Tom Brady was on the sideline by the time the New England Patriots finished their 31-point destruction of the Miami Dolphins in Week 17 last season, the eighth straight victory in a streak that had them firmly entrenched as the NFL's team to beat heading into the playoffs.
Little did they know they wouldn't win again.
A second straight early exit from the postseason prompted the Patriots to add some high-profile veterans, moves they hope can help expedite their ascent back to NFL dominance beginning with Monday night's season opener in Miami.
For much of 2010, the 14-2 Patriots seemed to be doing their best impression of the 2007 club that won its first 18 games before ultimately coming up short in Super Bowl XLII.
The 38-7 win over the Dolphins in the regular season's final week capped an 8-0 second half in which New England averaged 37.4 points, and only once in five post-November games did it allow more than a touchdown.
That gave the Patriots home-field advantage throughout the AFC playoffs and made them an overwhelming favorite to reach their fifth Super Bowl of the Bill Belichick era, but instead, they fizzled out early. Brady and the Patriots were uncharacteristically sloppy in a 28-21 divisional loss to the Jets, the same team they'd beaten 45-3 six weeks earlier.
After winning 11 straight home playoff games since the previous defeat in 1978, New England has lost its postseason opener in Foxborough in back-to-back seasons.
"You realize how tough it is to win games over the years," Brady told the Patriots' official website. "And I think that when you're out there as a veteran player and you provide the leadership for the team because you've been experienced - I've been experienced in this program - we're hoping to go out there every year and put together a winning season. It's frustrating when we don't do that."
Once the lockout ended, New England was busy. The Patriots made a trade with Cincinnati on July 28 for six-time Pro Bowl receiver Chad Ochocinco, and on that same day landed talented but troubled defensive tackle Albert Haynesworth from Washington.
New England is counting on Ochocinco to give Brady another solid target in addition to Wes Welker, Deion Branch and tight ends Aaron Hernandez and Rob Gronkowski, and that group will face an excellent test Monday. Miami's cornerback duo of Vontae Davis and Sean Smith is, to hear Davis describe it, "the best tandem in the league."
Combined with a linebacking unit that features star Cameron Wake - who finished third in the NFL with 14 sacks last season - and veteran Jason Taylor, the Dolphins' defense has Brady sufficiently concerned.
"It's a dangerous group," Brady said. "They're experienced in the secondary. They've been playing together now for a little while and they're very good, especially when the pass rush gets going."
Despite those names, the Dolphins produced a franchise-low 19 turnovers in 2010. New England, meanwhile, gave the ball away an incredible 10 times - the fewest in a 16-game season in NFL history.

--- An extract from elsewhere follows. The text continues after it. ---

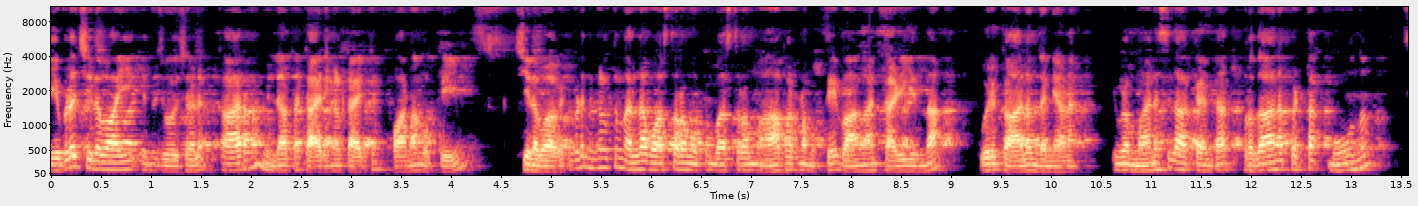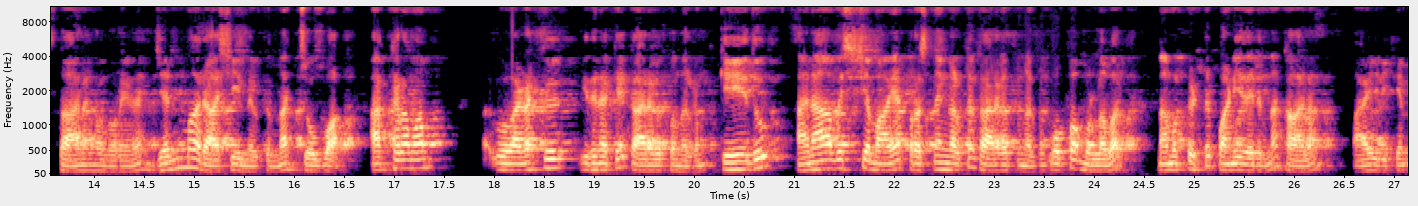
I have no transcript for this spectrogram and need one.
എവിടെ ചിലവായി എന്ന് ചോദിച്ചാൽ കാരണമില്ലാത്ത കാര്യങ്ങൾക്കായിരിക്കും പണമൊക്കെയും ചിലവാകും ഇവിടെ നിങ്ങൾക്ക് നല്ല വസ്ത്രമൊക്കെ വസ്ത്രം ആഭരണമൊക്കെ വാങ്ങാൻ കഴിയുന്ന ഒരു കാലം തന്നെയാണ്. ഇവിടെ മനസ്സിലാക്കേണ്ട പ്രധാനപ്പെട്ട മൂന്ന് സ്ഥാനങ്ങൾ എന്ന് പറയുന്നത് ജന്മരാശിയിൽ നിൽക്കുന്ന ചൊവ്വ അക്രമം വഴക്ക് ഇതിനൊക്കെ കാരകത്വം നൽകും. കേതു അനാവശ്യമായ പ്രശ്നങ്ങൾക്ക് കാരകത്വം നൽകും. ഒപ്പമുള്ളവർ നമുക്കിട്ട് പണി തരുന്ന കാലം ആയിരിക്കും.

"Teams playing deep into January are teams whose turnover ratio is pretty good," Miami coach Tony Sparano said.
The Patriots forced 38 turnovers - tops in the AFC - but spent the offseason looking to build more pressure up front.
Haynesworth is one of four veterans - Mark Anderson, Andre Carter and Shaun Ellis are the others - new to a defensive line that expects to use more of a 4-3 look than its typical 3-4 in an attempt to create more chaos in the backfield.
They'll still be chasing quarterback Chad Henne. Despite rumors of a trade for Denver's Kyle Orton, chants of "We want Orton!" from fans during training camp and the actual signing of former Panther Matt Moore, Sparano is sticking with Henne, who played well during the preseason.
Gone are Ronnie Brown and Ricky Williams. In their place, Reggie Bush and second-round pick Daniel Thomas.
There's little room to go but up. The Dolphins averaged 3.7 yards per carry and 17.1 points last season, both 30th in the league. They also lost three times by three points or fewer - all at home, where they were a dreadful 1-7.
"If you win some of the close games, we're not having this conversation," receiver Brian Hartline said. "But we didn't. There are things we need to fix. We're fixing them. And we're going to be a better team."
Brady has nine touchdowns, two interceptions and a 138.8 quarterback rating in his last three visits to Miami.
New England has won seven straight games on opening weekend, the NFL's second-longest active streak behind Pittsburgh's eight. The Dolphins, meanwhile, have lost their past five home openers.